A Wooden Waterfall
The evolution of a master maker's waterfall arm chair
Synopsis: Hank Gilpin has made more than 80 armchairs using his waterfall arm design. The signature arm is cut from a rectangular blank and joins the back leg, front leg, and low side stretchers to form a flat frame. Because of the design, there is no need for side seat rails. See how the armchair has evolved over the years.
Hank Gilpin’s first waterfall armchair (see the back cover) spawned a series of related designs. Building in sets of 2, 4, 12, and even 24, he has made more than 80 of them. The signature arm—“the triple-blip arm,” as he calls it—is cut from a rectangular blank and joins the back leg, front leg, and low side stretchers to form a flat frame. Gilpin borrowed this approach from a chair by Duncan Phyfe, and it makes his chair far easier to build. He first glues up the two side frames, then joins them with the seat rails and crest rail. The strength of the side frames also allows him to dispense with side seat rails, leaving the vertical lines unbroken.

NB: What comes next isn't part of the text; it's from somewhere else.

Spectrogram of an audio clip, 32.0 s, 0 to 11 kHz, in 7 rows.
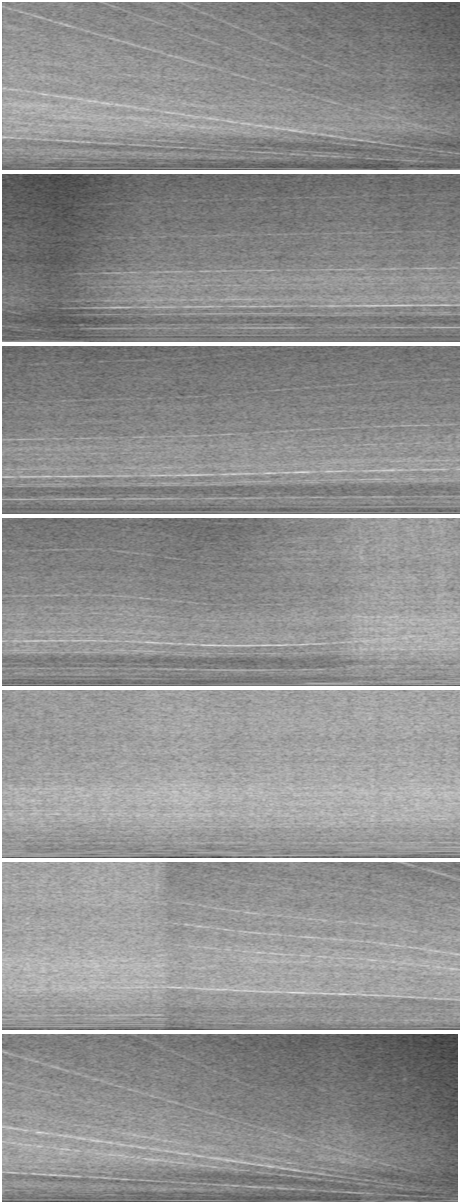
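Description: Turbocharged 4G63 four-cylinder of a Mitsubishi Lancer Evolution 8 on an all-wheel-drive chassis dyno. The engine winds down at first and holds a steady pitch, then a little past halfway it goes to full throttle for a dyno pull, rising steadily in pitch and much louder for about seven seconds. The throttle then shuts and the revs fall away.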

Breaking down the arm
Gilpin makes the waterfall arm itself in a carefully thoughtout sequence, cutting the joinery while the workpiece still has square reference edges, postponing some of the shaping until after assembly to leave a horn that provides clamping purchase. For maximum strength, the arm meets the front leg in a bridle joint and is through-tenoned into the back leg. Both joints are pinned. The narrow verticals are unshouldered at the top where they enter the mortises on the underside of the arm.
The horn will be bandsawn away and the curve cleaned up with hand tools after the side frame is assembled. The joints are then pinned.
Evolution of a chair
The arm in Gilpin’s original chair, designed for visual…